Problem requirements: Report every line below that holds the word "clip".

Segment Start: Entries provided

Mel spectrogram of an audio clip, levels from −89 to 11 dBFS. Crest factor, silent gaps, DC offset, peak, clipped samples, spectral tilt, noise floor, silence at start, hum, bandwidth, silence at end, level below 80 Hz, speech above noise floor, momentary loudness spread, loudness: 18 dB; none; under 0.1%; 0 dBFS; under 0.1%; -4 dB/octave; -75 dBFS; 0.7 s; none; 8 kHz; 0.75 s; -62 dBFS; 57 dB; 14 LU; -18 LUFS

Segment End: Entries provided
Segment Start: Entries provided

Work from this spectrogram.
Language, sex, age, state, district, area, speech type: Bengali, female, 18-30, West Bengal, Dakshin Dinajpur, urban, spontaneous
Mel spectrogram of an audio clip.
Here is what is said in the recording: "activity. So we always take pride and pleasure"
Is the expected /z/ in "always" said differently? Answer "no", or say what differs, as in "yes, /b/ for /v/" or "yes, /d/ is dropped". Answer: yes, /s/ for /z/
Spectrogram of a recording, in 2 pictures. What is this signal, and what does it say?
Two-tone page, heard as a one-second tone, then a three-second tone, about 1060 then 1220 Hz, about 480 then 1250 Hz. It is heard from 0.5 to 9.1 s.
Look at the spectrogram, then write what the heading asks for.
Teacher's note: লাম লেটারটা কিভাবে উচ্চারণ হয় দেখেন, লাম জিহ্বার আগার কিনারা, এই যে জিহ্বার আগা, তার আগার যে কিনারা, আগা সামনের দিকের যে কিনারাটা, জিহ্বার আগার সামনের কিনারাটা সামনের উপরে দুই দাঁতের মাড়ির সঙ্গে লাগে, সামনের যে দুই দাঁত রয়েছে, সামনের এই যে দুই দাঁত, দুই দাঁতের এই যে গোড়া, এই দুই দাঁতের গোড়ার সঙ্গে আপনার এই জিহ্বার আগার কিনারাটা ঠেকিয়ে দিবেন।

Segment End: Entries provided
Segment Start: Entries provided

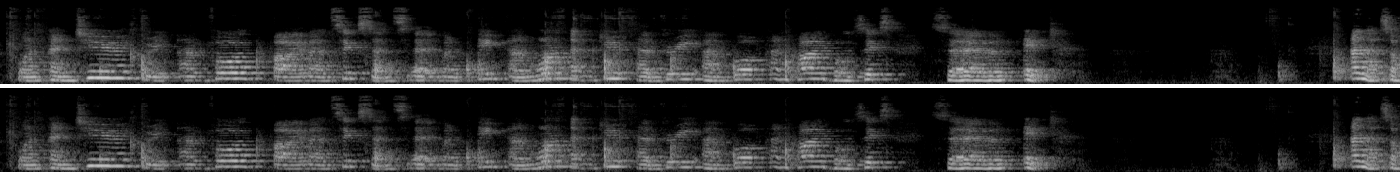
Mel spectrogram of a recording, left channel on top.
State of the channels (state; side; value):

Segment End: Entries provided

Answer to this problem:
Mel spectrogram of an audio clip, levels from −89 to 11 dBFS. Crest factor, silent gaps, DC offset, peak, clipped samples, spectral tilt, noise floor, silence at start, hum, bandwidth, silence at end, level below 80 Hz, speech above noise floor, momentary loudness spread, loudness: 18 dB; none; under 0.1%; 0 dBFS; under 0.1%; -4 dB/octave; -75 dBFS; 0.7 s; none; 8 kHz; 0.75 s; -62 dBFS; 57 dB; 14 LU; -18 LUFS
Mel spectrogram of an audio clip.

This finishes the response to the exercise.